**Problem to solve**
All of the entries below should be returned verbatim, apart from the pictures.

Data excerpts
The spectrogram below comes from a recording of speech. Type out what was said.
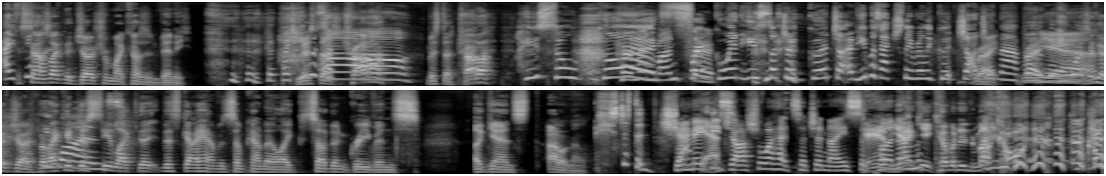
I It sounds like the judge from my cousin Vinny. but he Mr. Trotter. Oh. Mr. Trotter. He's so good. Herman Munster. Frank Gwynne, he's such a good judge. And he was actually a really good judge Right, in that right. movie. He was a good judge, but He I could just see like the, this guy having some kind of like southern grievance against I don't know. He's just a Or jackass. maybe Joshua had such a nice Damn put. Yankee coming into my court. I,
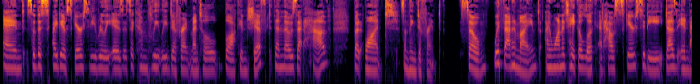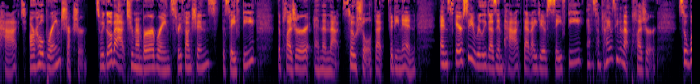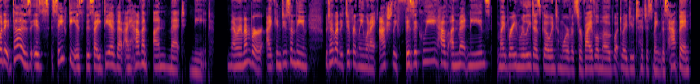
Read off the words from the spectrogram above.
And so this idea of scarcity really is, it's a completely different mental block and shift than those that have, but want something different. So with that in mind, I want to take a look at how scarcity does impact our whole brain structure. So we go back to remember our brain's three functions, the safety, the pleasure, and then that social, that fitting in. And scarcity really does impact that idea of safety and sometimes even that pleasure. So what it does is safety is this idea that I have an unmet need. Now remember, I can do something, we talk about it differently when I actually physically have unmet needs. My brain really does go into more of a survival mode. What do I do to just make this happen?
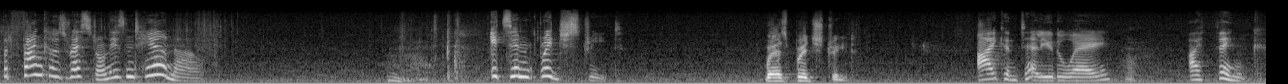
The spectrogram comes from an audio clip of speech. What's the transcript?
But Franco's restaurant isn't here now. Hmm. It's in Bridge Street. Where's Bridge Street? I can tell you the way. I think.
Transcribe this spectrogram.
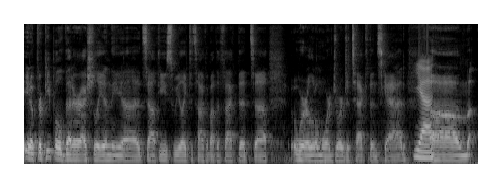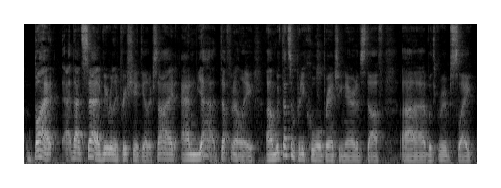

**Exercise result**
The spectrogram below comes from a recording of speech. Type out what was said.
I It sounds like the judge from my cousin Vinny. but he Mr. Trotter. Oh. Mr. Trotter. He's so good. Herman Munster. Frank Gwynne, he's such a good judge. And he was actually a really good judge Right, in that right. movie. He was a good judge, but He I could just see like the, this guy having some kind of like southern grievance against I don't know. He's just a Or jackass. maybe Joshua had such a nice Damn put. Yankee coming into my court. I,
Read off the words from the spectrogram above.
And so this idea of scarcity really is, it's a completely different mental block and shift than those that have, but want something different. So with that in mind, I want to take a look at how scarcity does impact our whole brain structure. So we go back to remember our brain's three functions, the safety, the pleasure, and then that social, that fitting in. And scarcity really does impact that idea of safety and sometimes even that pleasure. So what it does is safety is this idea that I have an unmet need. Now remember, I can do something, we talk about it differently when I actually physically have unmet needs. My brain really does go into more of a survival mode. What do I do to just make this happen?
The spectrogram comes from an audio clip of speech. What's the transcript?
But Franco's restaurant isn't here now. Hmm. It's in Bridge Street. Where's Bridge Street? I can tell you the way. I think.
Transcribe this spectrogram.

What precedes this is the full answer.